■ Records to process ■
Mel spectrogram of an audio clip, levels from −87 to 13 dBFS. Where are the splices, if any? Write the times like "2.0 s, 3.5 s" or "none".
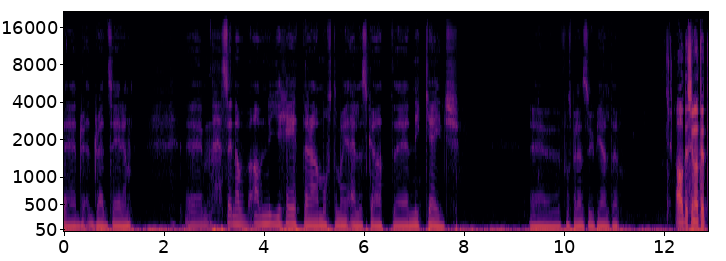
none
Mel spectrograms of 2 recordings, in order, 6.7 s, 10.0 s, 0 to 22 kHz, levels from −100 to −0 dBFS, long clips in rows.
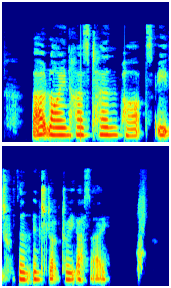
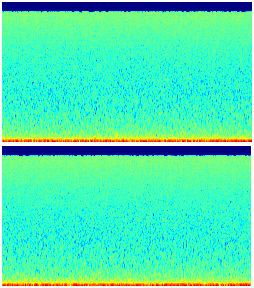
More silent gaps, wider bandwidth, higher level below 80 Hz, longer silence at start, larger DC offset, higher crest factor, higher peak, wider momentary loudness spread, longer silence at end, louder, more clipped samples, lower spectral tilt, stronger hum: neither; second, 11.5 kHz vs 16.5 kHz; second, -62 dBFS vs -20 dBFS; first, 0.6 s vs 0 s; neither; first, 20 dB vs 12 dB; about the same, -2 dBFS vs -4 dBFS; first, 16 LU vs 1 LU; first, 0.5 s vs 0 s; first, -20 LUFS vs -27 LUFS; neither; first, -6 dB/octave vs -3.5 dB/octave; neither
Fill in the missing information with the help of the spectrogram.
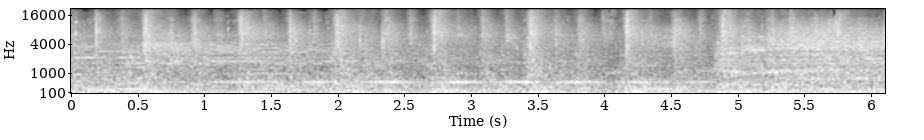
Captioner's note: footsteps; wind blowing hard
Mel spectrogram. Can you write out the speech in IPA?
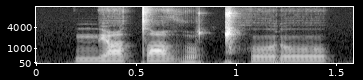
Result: n̪e˥ tˤɛ˥ðˤu˩ǀʰo˥ ɾo˥

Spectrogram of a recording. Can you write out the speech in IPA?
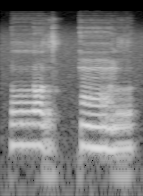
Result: lːɔrkːɔ̃r

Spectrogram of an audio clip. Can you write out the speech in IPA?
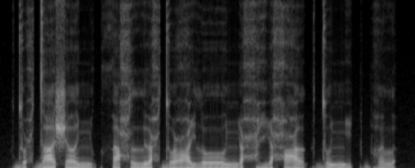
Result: duħdaʃʌː ɲokθaħlːɯħdo ʕiloːɲɯħ ɦiħʕʌːk doɲikbʱʌl

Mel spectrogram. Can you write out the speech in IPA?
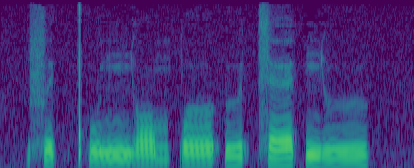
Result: fe˧˩k̚pʰu˩˧nɲɔː˩m pɤː˩˧ʔɯː˧˥t̚sɛː˧˥t̚ ɲɯː˧˥k̚

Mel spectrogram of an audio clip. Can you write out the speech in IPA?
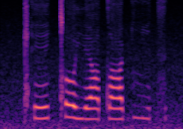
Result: ǁʰeǀɔjɛːtˤ əːkʎit͡s

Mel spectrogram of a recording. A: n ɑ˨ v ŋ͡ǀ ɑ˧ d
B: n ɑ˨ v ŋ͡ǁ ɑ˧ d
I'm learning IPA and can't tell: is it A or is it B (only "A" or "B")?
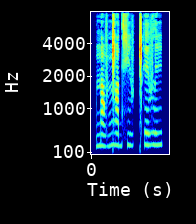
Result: B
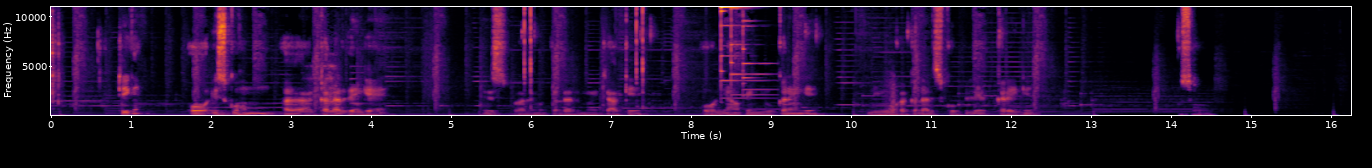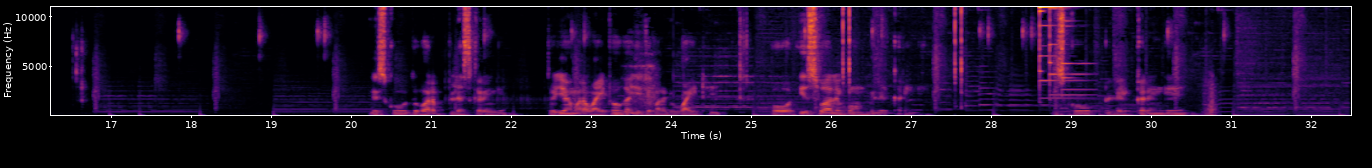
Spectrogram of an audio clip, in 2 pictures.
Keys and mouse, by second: 0.8 ctrl+KP_Add, 8.1 click, 10.2 click, 11.4 click, 22.1 click, 23.4-26.4 drag, 27.2 click, 28.5 click, 29.0 click.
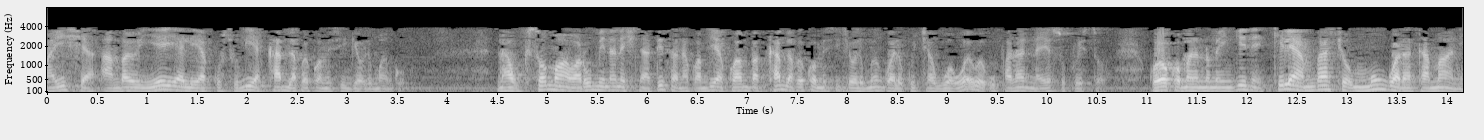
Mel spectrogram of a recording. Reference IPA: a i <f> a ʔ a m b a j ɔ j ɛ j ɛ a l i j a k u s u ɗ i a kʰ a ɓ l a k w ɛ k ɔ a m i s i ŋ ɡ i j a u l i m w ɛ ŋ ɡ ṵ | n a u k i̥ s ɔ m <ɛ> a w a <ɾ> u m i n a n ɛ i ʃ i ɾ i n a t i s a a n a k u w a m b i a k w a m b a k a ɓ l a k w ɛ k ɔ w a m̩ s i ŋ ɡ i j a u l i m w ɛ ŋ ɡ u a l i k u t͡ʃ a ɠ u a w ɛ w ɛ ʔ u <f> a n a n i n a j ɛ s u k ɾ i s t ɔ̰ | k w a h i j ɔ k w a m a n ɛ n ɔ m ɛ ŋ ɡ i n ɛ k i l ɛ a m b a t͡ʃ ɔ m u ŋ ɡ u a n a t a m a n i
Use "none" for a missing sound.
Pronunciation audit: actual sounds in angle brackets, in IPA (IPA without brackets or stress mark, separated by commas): ʃ, a, ɾ, f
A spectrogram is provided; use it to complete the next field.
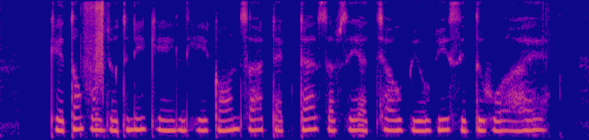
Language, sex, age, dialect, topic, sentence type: Hindi, female, 18-24, Garhwali, agriculture, question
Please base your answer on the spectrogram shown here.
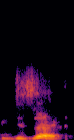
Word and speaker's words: dessert: Okay, it's not desert. Okay, how you say? But it's again a French word. If you want to say dessert, that's okay.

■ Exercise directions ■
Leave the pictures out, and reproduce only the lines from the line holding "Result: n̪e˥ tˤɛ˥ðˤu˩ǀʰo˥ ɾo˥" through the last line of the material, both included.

■ Result of the task ■
Result: n̪e˥ tˤɛ˥ðˤu˩ǀʰo˥ ɾo˥

Spectrogram of a recording. Can you write out the speech in IPA?
Result: lːɔrkːɔ̃r

Spectrogram of an audio clip. Can you write out the speech in IPA?
Result: duħdaʃʌː ɲokθaħlːɯħdo ʕiloːɲɯħ ɦiħʕʌːk doɲikbʱʌl

Mel spectrogram. Can you write out the speech in IPA?
Result: fe˧˩k̚pʰu˩˧nɲɔː˩m pɤː˩˧ʔɯː˧˥t̚sɛː˧˥t̚ ɲɯː˧˥k̚

Mel spectrogram of an audio clip. Can you write out the speech in IPA?
Result: ǁʰeǀɔjɛːtˤ əːkʎit͡s

Mel spectrogram of a recording. A: n ɑ˨ v ŋ͡ǀ ɑ˧ d
B: n ɑ˨ v ŋ͡ǁ ɑ˧ d
I'm learning IPA and can't tell: is it A or is it B (only "A" or "B")?
Result: B
Spectrogram of an audio clip, in 2 pictures.
Keys and mouse, by second: 0.8 ctrl+KP_Add, 8.1 click, 10.2 click, 11.4 click, 22.1 click, 23.4-26.4 drag, 27.2 click, 28.5 click, 29.0 click.
Mel spectrogram of a recording. Reference IPA: a i <f> a ʔ a m b a j ɔ j ɛ j ɛ a l i j a k u s u ɗ i a kʰ a ɓ l a k w ɛ k ɔ a m i s i ŋ ɡ i j a u l i m w ɛ ŋ ɡ ṵ | n a u k i̥ s ɔ m <ɛ> a w a <ɾ> u m i n a n ɛ i ʃ i ɾ i n a t i s a a n a k u w a m b i a k w a m b a k a ɓ l a k w ɛ k ɔ w a m̩ s i ŋ ɡ i j a u l i m w ɛ ŋ ɡ u a l i k u t͡ʃ a ɠ u a w ɛ w ɛ ʔ u <f> a n a n i n a j ɛ s u k ɾ i s t ɔ̰ | k w a h i j ɔ k w a m a n ɛ n ɔ m ɛ ŋ ɡ i n ɛ k i l ɛ a m b a t͡ʃ ɔ m u ŋ ɡ u a n a t a m a n i
Use "none" for a missing sound.
Pronunciation audit: actual sounds in angle brackets, in IPA (IPA without brackets or stress mark, separated by commas): ʃ, a, ɾ, f
A spectrogram is provided; use it to complete the next field.
Language, sex, age, dialect, topic, sentence type: Hindi, female, 18-24, Garhwali, agriculture, question
Please base your answer on the spectrogram shown here.
Word and speaker's words: dessert: Okay, it's not desert. Okay, how you say? But it's again a French word. If you want to say dessert, that's okay.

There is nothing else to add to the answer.